So vocabulary can be defined as the words of a language, including single items and phrases or chunks of several words which covey a particular meaning, the way individual words do. Research studies have shown the strong links between having an extensive vocabulary and achieving school success.
www.vocabulary.co.il various fun games and activities for all abilities
www.eslgamesplus.com interactive vocabulary and grammar games
www.englishmedialab.com interactive vocabulary and grammar games
www.eslgamesworld.com interactive vocabulary and grammar games
www.freerice.com game that donates rice to the world’s hungry every time you get a definition right. (for the more advanced students)
Board games to enhance vocabulary.
Scrabble- children use their collection of letters to build words on the grid.
Upwordsis a game very similar to Scrabble. In this game, students use their collection of letters to build words on the crossword style grid. Unlike Scrabble, in Upwords players can place letters on top of existing letters to change a word that is already on the board.
Banagrams uses letter tiles to create a grid of words, but in this game no structure is permanent. Players start with a set number of letters and use them to create their own word grid.
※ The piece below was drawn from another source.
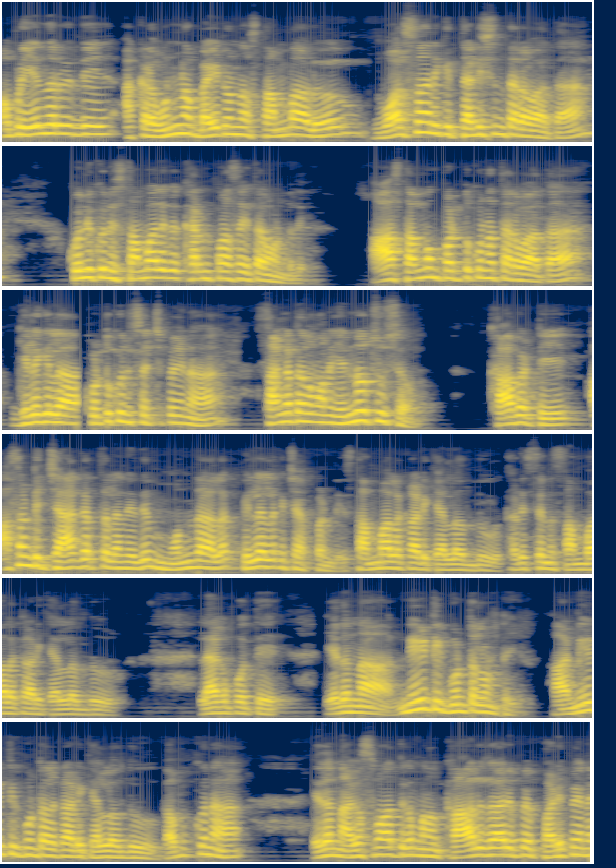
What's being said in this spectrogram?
అప్పుడు ఏం జరుగుద్ది? అక్కడ ఉన్న బయట ఉన్న స్తంభాలు వర్షానికి తడిసిన తర్వాత కొన్ని కొన్ని స్తంభాలకు కరెంట్ పాస్ అవుతూ ఉంటుంది. ఆ స్తంభం పట్టుకున్న తర్వాత గిలగిల కొట్టుకుని చచ్చిపోయిన సంఘటనలు మనం ఎన్నో చూసాం కాబట్టి అసంటి జాగ్రత్తలు అనేది ముందాల పిల్లలకి చెప్పండి. స్తంభాల కాడికి వెళ్ళొద్దు తడిసిన స్తంభాల కాడికి వెళ్ళొద్దు. లేకపోతే ఏదన్నా నీటి గుంటలు ఉంటాయి. ఆ నీటి గుంటల కాడికి వెళ్ళొద్దు. గబుక్కున ఏదన్నా అకస్మాత్తుగా మనం కాలు జారిపోయి పడిపోయిన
Scattergories is a way for your students to practice using vocabulary they already know.
Catch Phrase is a word guessing game in hot potato style.
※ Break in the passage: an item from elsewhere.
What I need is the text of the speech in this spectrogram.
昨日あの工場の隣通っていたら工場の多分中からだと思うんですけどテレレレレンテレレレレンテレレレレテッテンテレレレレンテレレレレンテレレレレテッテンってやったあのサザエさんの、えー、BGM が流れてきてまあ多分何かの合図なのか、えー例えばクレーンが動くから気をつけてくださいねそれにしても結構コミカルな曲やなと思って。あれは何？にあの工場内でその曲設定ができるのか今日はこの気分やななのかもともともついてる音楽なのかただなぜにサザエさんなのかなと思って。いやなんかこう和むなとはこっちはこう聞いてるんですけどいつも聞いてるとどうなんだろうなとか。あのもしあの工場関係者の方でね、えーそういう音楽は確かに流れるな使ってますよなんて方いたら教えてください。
Taboo takes the concept of Catch Phrase and brings an even greater challenge. In this game, players must get their team to guess a given word, but each word comes with related vocabulary that cannot be used in the description.
The Essentials of Teaching Children to Read by D.Ray Reutzel and Dr. Robert Cooter
Teaching Vocabulary in the ESL classroom by A. Syam
Teaching words to the EAL learner.
The Importance of Maintaining the Home Language
Parents of EAL children often ask if they should stop speaking their home language and use an ‘English only’ policy at home, once their children attend an English medium school. Although exposure to English outside of school supports children’s acquisition of the language, there are various reasons why it is essential for parents to continue developing their children’s home language, a few of which are briefly discussed here.
Whether parents take on the task alone or find a home language teacher to work with their children, maintaining children’s home languages allows them to:
- Communicate and express themselves, freely and in increasingly complex ways. This helps children nurture relationships with family and friends in their home country for a continued sense of belonging.
- Develop and maintain a positive, cultural identity in which children know that their home language is valued and important.
- Transfer linguistic strengths, general skills and knowledge from their home languages to the language being learned, thus promoting proficiency in two languages and fostering bilingualism.
Linguistics expert and educator, Maurice Carder, encourages parents to
“Speak your language at home all the time. Encourage your children to read books in it. Visit your country regularly, otherwise they will lose touch with it, along with the abilities and skills which will bring the advantages of bilingualism’ (p. 133, Bilingualism in International Schools).
Ensuring development of your children’s home language is important for confident communication and positive identity development. Additionally, it enables children to benefit from the rewards of bilingualism and to avoid what author Amin Maalouf describes by saying,
“People should not feel like mental expatriates every time they open a book, watch television, talk to people or simply think” (p. 137, Bilingualism in International Schools).
There are various resources on the web and in print, aimed at supporting multilingual families. If you have any questions, comments or raising multilingual children resources to share with others, please contact Ms. Shona Sarkar at email@example.com or me at firstname.lastname@example.org.
Primary EAL Teacher